She asks if she can go read to the dog at the library.
When I tell people this, I often get the same reaction - a raising of eyebrows and quizzical look.
However, Madeline's idea isn't crazy.
Each Tuesday, the Davidson Public Library hosts the Paws to Read program, where therapy dogs listen patiently as young children practice their reading skills.
The idea began four years ago, when Lake Norman resident Tauron Ferguson's mother-in-law was involved in a serious car accident. She spent time recovering in a rehabilitation facility in Florida, where therapy dogs were used to provide patients with comfort and companionship.
"As I saw my mother-in-law go through her recuperation, I realized how rewarding it was to her and other patients to have these dogs come in," she said.
When Ferguson adopted her English setter, Dudley, three years ago, she took him to puppy training at PetSmart. She thought Dudley's gentle temperament might make him a good therapy dog, defined as a dog trained to provide affection and comfort to people in hospitals, retirement homes and schools or those under stress.
The instructor agreed. Ferguson brought Dudley to complete advanced and canine good citizen training, making him a certified therapy dog recognized by Therapy Dogs International.
Ferguson began bringing Dudley to visit patients in hospitals, but also wanted him to be comfortable around children.
Ferguson is the mother of three sons, the youngest having special needs, and also works in the Mooresville Graded School District as an Exceptional Children's assistant teacher. She watched the positive affect that Dudley had on her son and students, especially those struggling to read.
There has been much research into how therapy dogs can help both struggling and emergent readers. The premise is that dogs are nonjudgmental and won't criticize mistakes, which makes the process more fun and relaxing.
"Two years ago, I called Beverly Johnson at the Davidson branch and asked if I could volunteer to bring Dudley and do a program," Ferguson said. "We tried it out, and it worked beautifully."
For the first year, Ferguson and Dudley came to the library every Tuesday afternoon, and there were days when a group of seven or eight children were waiting for them. Ferguson later enlisted the help of Sandy Riddle and her dog, Sadie, and they began alternating weeks.
Many of the children are repeat visitors.

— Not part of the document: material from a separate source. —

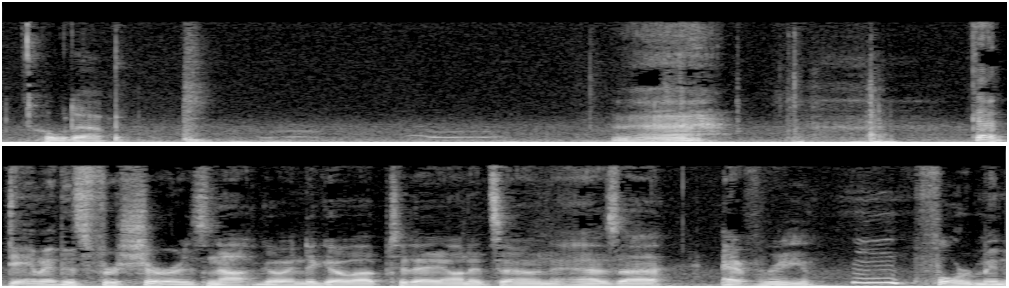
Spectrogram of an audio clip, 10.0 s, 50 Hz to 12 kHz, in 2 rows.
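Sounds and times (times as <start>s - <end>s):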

"Once kids have read to Dudley, they'll come back week after week," Ferguson said.
She noted that she has seen marked improvement in many of the repeat readers. Some come in and simply show Dudley a picture book or tell him a story. "Whatever makes that particular child successful," she said.